The LocalSystem account is the Windows equivilant of the *nix root account. It's even more privileged than an administrator account. When you run as LocalSystem, you have full access to every resource on the machine.
As others have written, you should write your code to run with the least possible privileges.
The primary difference between LocalService and NetworkService is that services running as NetworkService have the ability to authenticate to other machines in the domain (as the machine account I believe).

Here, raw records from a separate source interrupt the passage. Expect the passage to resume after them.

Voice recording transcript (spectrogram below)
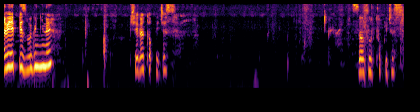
Evet biz bugün yine bir şeyler toplayacağız. Salatalık toplayacağız.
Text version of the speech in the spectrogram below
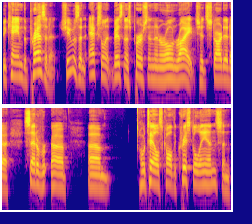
became the president. She was an excellent business person in her own right. She had started a set of uh, um, hotels called the Crystal Inns and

Please note that the LocalService and NetworkService accounts both have the "Impersonate" privilege which is a potentially dangerous privilege - it allows the service to impersonate the user who is calling into the service. If that user is an administrator, then even though your code is running in a low privileged service, it can do anything that the administrator does. If an attacker can exploit a buffer overflow in your least privilege service, they can hook out the APIs you use to impersonate your caller and wait until a high privileged caller calls into your service. This technique is known as "Token Kidnapping" and the MSRC has a great blog post describing the issue (and contains links that describe how to mitigate many of the other risks associated with using LocalService and NetworkService accounts).